The next version of Windows, code-named Longhorn, is still in the early stages of its journey to the retail corral, but ARN sister publication PC World’s hands-on look at a preview reveals features we'd love to have now - while raising some intriguing questions.
In addition to the interface revisions, including the new Sidebar, that we saw in our first glimpse of Longhorn, Microsoft has altered Windows Explorer, the program that controls the desktop and its computer- and file-browsing windows.
In our preview code (the official beta isn't due until the second half of 2004, and rumour has it that the upgrade may not ship until 2006), Windows Explorer routinely displayed much more information about files and computer resources than it does in Windows XP. New links in Explorer panels let users and/or applications associate search keywords, comments, and categories with files, data within files, or objects stored on other devices, computers, or networks. This is the first evidence of Longhorn's new WinFS file system, which lets you find related resources regardless of their physical location or object type.
Explorer's attractive displays of files and properties come courtesy of Longhorn's new graphics subsystem, code-named Avalon, which will hand much of its work to the PC's graphics subsystem.
Minimum requirements for the preview call for an 800-MHz Pentium III processor, 256MB of memory, and a graphics card with 32MB of video RAM. Such specs are beefier than XP requires, but Longhorn-capable systems should be commonplace by the time the OS ships.
Longhorn addresses some long-languishing Windows XP problems. The Internet Connection Firewall is on by default and has been upgraded to be bidirectional, stopping both incoming threats and any outgoing connections attempted by worms and Trojan horses.
Internet Explorer, meanwhile, at last includes a pop-up blocker just as every other Web browser in the world does, as well as plug-in and download managers and a convenient tracks-covering feature that clears all cache, cookie, history, and personal data. But Palladium security technology - now known as Next Generation Secure Computing Base (NGSCB) - isn't yet visible in the new OS.
Also new: Speech, a Windows XP Control Panel applet with no apparent purpose, in Longhorn contains an actual speech-recognition engine complete with training text. And a new User Accounts setting allows each user's appointments to display in the Login screen - but Longhorn so far lacks any bundled calendar software. This may simply be evidence of Longhorn's tighter linking with another upcoming Microsoft product: the next version of Office.
Longhorn may be a couple of years off, but Tablet PC users won't have to wait that long for an update. Microsoft plans to release a free upgrade, Windows XP Tablet PC Edition 2004, by mid-2004.

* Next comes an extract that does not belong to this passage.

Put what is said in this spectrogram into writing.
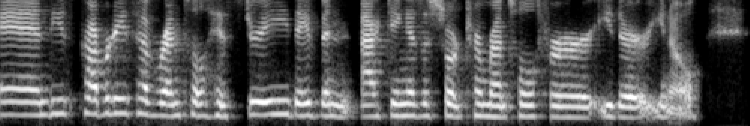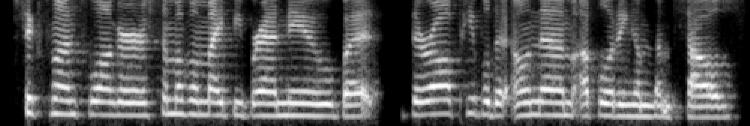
and these properties have rental history. They've been acting as a short-term rental for either you know six months longer. Some of them might be brand new, but they're all people that own them, uploading them themselves.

Code-named Lonestar, the upgrade focuses primarily on improving handwritten input. For example, when you place the pointer in a location that can take text (a document, browser address window, and so forth), the Text Input Panel - the window in which handwriting recognition takes place - will automatically appear as a small bubble that, when activated, will grow to its full size and appear close to the chosen text field instead of at the bottom of the display, as it does now.
Microsoft has also given the TIP context-recognition capabilities - for example, if you're filling in a browser address window, the TIP will be more likely to recognise a URL as such. You'll also be able to catch and fix mistakes in the TIP before sending text to an application.
New development tools will allow creators of third-party applications to incorporate some of the operating system's new functionality into their software. Meanwhile, the beta of the upgrade is due in early 2004, with final code to follow sometime this spring.